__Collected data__
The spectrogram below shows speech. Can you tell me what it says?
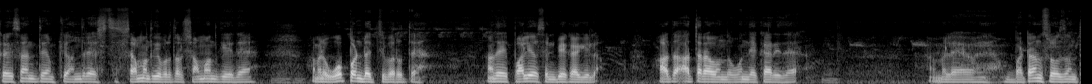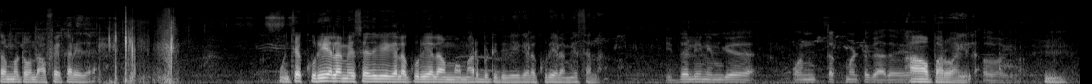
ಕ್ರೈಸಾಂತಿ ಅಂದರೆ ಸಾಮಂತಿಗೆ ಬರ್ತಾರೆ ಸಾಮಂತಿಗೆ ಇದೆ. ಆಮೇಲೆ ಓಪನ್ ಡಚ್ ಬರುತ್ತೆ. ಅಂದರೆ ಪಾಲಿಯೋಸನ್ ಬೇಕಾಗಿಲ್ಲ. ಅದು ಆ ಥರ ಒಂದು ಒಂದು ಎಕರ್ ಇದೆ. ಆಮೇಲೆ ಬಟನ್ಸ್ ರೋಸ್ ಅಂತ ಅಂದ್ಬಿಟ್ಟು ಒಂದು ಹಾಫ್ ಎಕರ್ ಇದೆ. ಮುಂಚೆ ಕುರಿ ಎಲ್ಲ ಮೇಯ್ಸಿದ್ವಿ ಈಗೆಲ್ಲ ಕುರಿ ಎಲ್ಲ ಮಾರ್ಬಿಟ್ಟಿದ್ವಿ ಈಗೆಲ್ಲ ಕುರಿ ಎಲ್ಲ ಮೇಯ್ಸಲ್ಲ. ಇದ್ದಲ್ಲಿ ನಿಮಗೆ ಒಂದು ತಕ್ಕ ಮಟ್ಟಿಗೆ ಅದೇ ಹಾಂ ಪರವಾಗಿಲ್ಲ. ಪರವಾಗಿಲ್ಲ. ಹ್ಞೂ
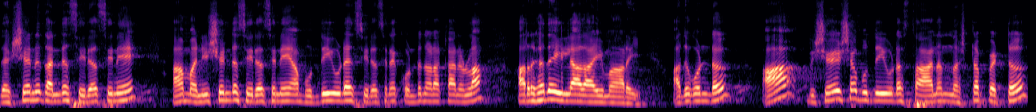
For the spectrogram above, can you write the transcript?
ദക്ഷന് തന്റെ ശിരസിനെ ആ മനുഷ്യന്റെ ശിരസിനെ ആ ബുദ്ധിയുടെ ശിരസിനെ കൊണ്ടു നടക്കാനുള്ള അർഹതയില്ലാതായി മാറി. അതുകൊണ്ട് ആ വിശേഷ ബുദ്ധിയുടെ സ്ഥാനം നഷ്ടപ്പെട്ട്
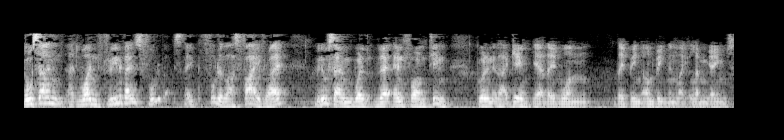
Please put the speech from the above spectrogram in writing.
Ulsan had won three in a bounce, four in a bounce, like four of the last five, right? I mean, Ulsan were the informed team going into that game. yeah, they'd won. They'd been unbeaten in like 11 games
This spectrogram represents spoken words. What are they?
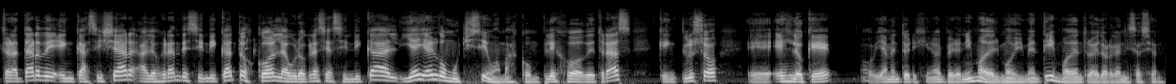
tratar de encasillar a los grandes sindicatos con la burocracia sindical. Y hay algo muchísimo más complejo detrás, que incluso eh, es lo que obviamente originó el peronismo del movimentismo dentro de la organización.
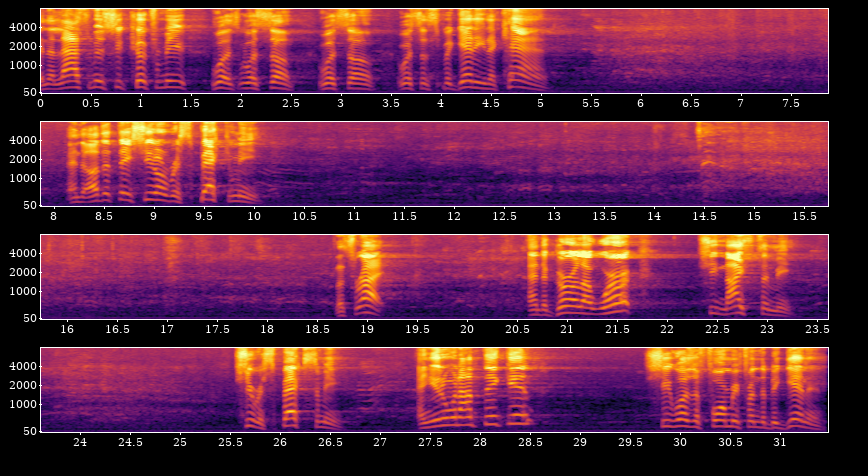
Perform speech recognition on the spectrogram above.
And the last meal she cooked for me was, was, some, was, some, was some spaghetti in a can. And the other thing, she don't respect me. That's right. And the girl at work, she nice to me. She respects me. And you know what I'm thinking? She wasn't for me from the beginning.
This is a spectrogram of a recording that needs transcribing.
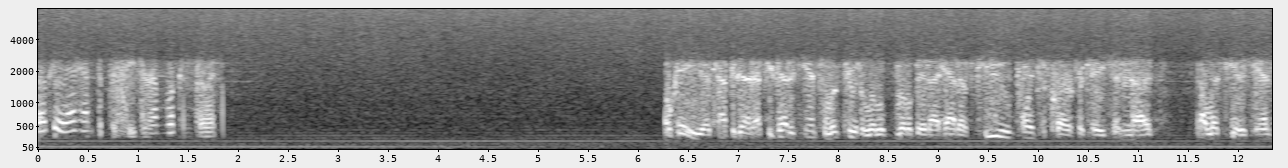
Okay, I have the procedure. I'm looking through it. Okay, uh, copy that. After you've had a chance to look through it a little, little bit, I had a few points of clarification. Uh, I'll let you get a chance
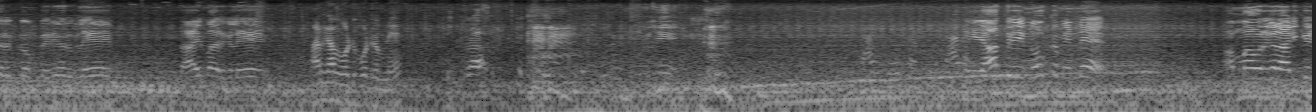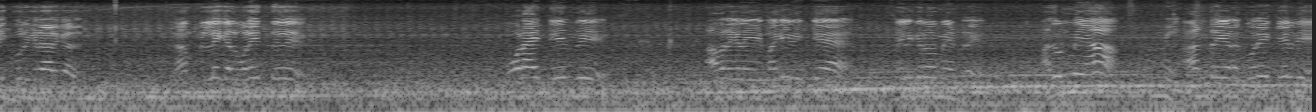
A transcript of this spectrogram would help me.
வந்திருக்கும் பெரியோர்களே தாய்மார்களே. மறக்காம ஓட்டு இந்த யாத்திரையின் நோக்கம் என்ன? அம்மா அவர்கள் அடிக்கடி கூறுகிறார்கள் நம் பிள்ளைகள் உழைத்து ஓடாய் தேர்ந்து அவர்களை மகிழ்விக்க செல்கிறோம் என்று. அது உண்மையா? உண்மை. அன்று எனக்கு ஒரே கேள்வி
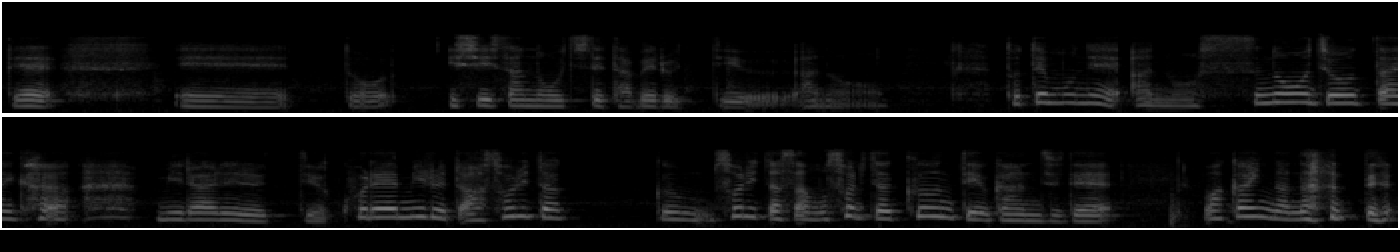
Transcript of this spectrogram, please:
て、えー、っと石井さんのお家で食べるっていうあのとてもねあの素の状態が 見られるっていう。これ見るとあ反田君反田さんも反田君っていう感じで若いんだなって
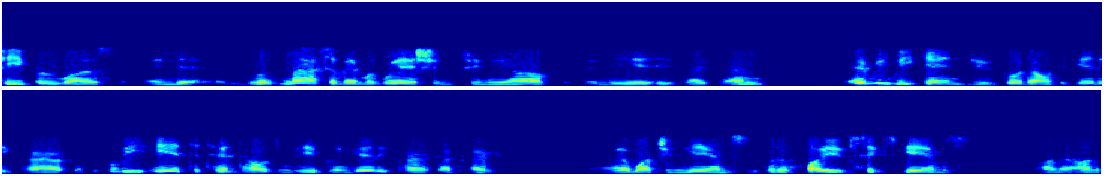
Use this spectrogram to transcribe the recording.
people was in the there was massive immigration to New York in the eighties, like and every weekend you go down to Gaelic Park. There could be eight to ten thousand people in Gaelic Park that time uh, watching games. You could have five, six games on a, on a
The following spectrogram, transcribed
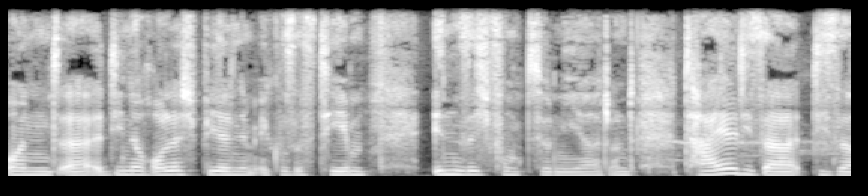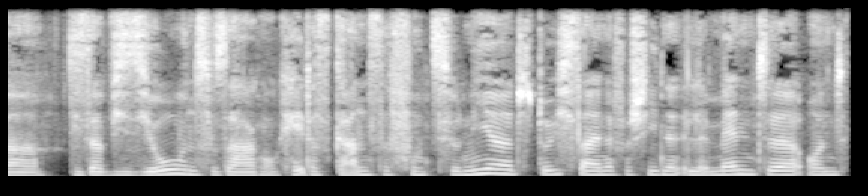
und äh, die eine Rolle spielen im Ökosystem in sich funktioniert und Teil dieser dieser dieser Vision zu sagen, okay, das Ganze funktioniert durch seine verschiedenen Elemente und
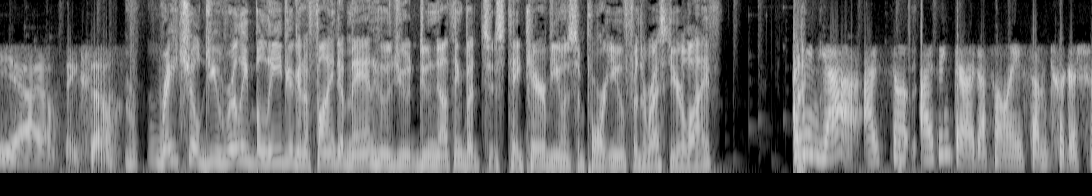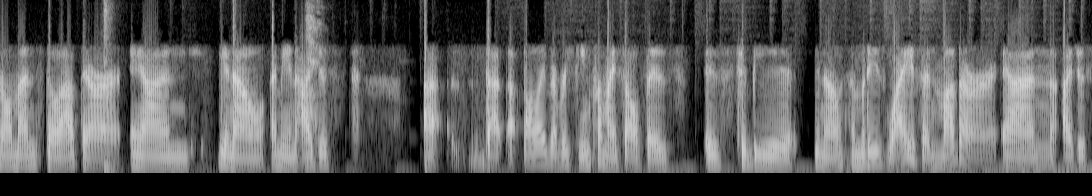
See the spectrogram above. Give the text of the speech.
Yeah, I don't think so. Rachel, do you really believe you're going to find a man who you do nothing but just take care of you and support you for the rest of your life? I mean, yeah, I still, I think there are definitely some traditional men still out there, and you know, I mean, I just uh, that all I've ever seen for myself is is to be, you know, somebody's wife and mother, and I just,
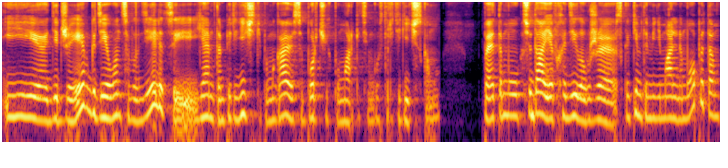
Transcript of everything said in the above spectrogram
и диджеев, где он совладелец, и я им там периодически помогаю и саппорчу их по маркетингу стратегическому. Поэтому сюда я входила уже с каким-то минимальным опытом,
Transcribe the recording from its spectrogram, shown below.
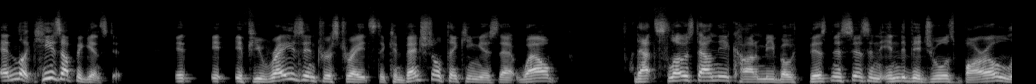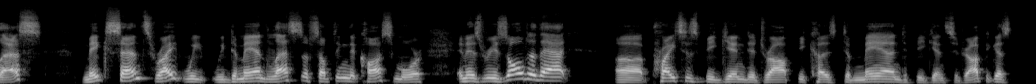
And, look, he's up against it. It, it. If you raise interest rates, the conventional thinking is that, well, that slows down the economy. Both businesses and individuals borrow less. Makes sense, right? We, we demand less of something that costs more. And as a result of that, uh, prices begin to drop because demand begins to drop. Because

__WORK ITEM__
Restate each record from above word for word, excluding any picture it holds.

__EXERCISE RESULT__
The spectrogram below shows speech. Can you tell me what it says?
ಕ್ರೈಸಾಂತಿ ಅಂದರೆ ಸಾಮಂತಿಗೆ ಬರ್ತಾರೆ ಸಾಮಂತಿಗೆ ಇದೆ. ಆಮೇಲೆ ಓಪನ್ ಡಚ್ ಬರುತ್ತೆ. ಅಂದರೆ ಪಾಲಿಯೋಸನ್ ಬೇಕಾಗಿಲ್ಲ. ಅದು ಆ ಥರ ಒಂದು ಒಂದು ಎಕರ್ ಇದೆ. ಆಮೇಲೆ ಬಟನ್ಸ್ ರೋಸ್ ಅಂತ ಅಂದ್ಬಿಟ್ಟು ಒಂದು ಹಾಫ್ ಎಕರ್ ಇದೆ. ಮುಂಚೆ ಕುರಿ ಎಲ್ಲ ಮೇಯ್ಸಿದ್ವಿ ಈಗೆಲ್ಲ ಕುರಿ ಎಲ್ಲ ಮಾರ್ಬಿಟ್ಟಿದ್ವಿ ಈಗೆಲ್ಲ ಕುರಿ ಎಲ್ಲ ಮೇಯ್ಸಲ್ಲ. ಇದ್ದಲ್ಲಿ ನಿಮಗೆ ಒಂದು ತಕ್ಕ ಮಟ್ಟಿಗೆ ಅದೇ ಹಾಂ ಪರವಾಗಿಲ್ಲ. ಪರವಾಗಿಲ್ಲ. ಹ್ಞೂ
For the spectrogram above, can you write the transcript?
ദക്ഷന് തന്റെ ശിരസിനെ ആ മനുഷ്യന്റെ ശിരസിനെ ആ ബുദ്ധിയുടെ ശിരസിനെ കൊണ്ടു നടക്കാനുള്ള അർഹതയില്ലാതായി മാറി. അതുകൊണ്ട് ആ വിശേഷ ബുദ്ധിയുടെ സ്ഥാനം നഷ്ടപ്പെട്ട്
Please put the speech from the above spectrogram in writing.
Ulsan had won three in a bounce, four in a bounce, like four of the last five, right? I mean, Ulsan were the informed team going into that game. yeah, they'd won. They'd been unbeaten in like 11 games
This spectrogram represents spoken words. What are they?
tratar de encasillar a los grandes sindicatos con la burocracia sindical. Y hay algo muchísimo más complejo detrás, que incluso eh, es lo que obviamente originó el peronismo del movimentismo dentro de la organización.
Perform speech recognition on the spectrogram above.
And the last meal she cooked for me was, was, some, was, some, was some spaghetti in a can. And the other thing, she don't respect me. That's right. And the girl at work, she nice to me. She respects me. And you know what I'm thinking? She wasn't for me from the beginning.
This is a spectrogram of a recording that needs transcribing.
Okay, I have the procedure. I'm looking through it. Okay, uh, copy that. After you've had a chance to look through it a little, little bit, I had a few points of clarification. Uh, I'll let you get a chance
A transcript of this spectrogram would help me.
வந்திருக்கும் பெரியோர்களே தாய்மார்களே. மறக்காம ஓட்டு இந்த யாத்திரையின் நோக்கம் என்ன? அம்மா அவர்கள் அடிக்கடி கூறுகிறார்கள் நம் பிள்ளைகள் உழைத்து ஓடாய் தேர்ந்து அவர்களை மகிழ்விக்க செல்கிறோம் என்று. அது உண்மையா? உண்மை. அன்று எனக்கு ஒரே கேள்வி
Transcript of this spectrogram, please:
て、えー、っと石井さんのお家で食べるっていうあのとてもねあの素の状態が 見られるっていう。これ見るとあ反田君反田さんも反田君っていう感じで若いんだなって
Use this spectrogram to transcribe the recording.
people was in the there was massive immigration to New York in the eighties, like and every weekend you go down to Gaelic Park. There could be eight to ten thousand people in Gaelic Park that time uh, watching games. You could have five, six games on a, on a
The following spectrogram, transcribed
und äh, die eine Rolle spielen im Ökosystem in sich funktioniert und Teil dieser dieser dieser Vision zu sagen, okay, das Ganze funktioniert durch seine verschiedenen Elemente und
See the spectrogram above. Give the text of the speech.
Yeah, I don't think so. Rachel, do you really believe you're going to find a man who you do nothing but just take care of you and support you for the rest of your life? I mean, yeah, I still, I think there are definitely some traditional men still out there, and you know, I mean, I just uh, that all I've ever seen for myself is is to be, you know, somebody's wife and mother, and I just,
Transcript of everything said in the above spectrogram
и диджеев, где он совладелец, и я им там периодически помогаю и саппорчу их по маркетингу стратегическому. Поэтому сюда я входила уже с каким-то минимальным опытом,
Transcribe the recording from its spectrogram, shown below.
And, look, he's up against it. It, it. If you raise interest rates, the conventional thinking is that, well, that slows down the economy. Both businesses and individuals borrow less. Makes sense, right? We, we demand less of something that costs more. And as a result of that, uh, prices begin to drop because demand begins to drop. Because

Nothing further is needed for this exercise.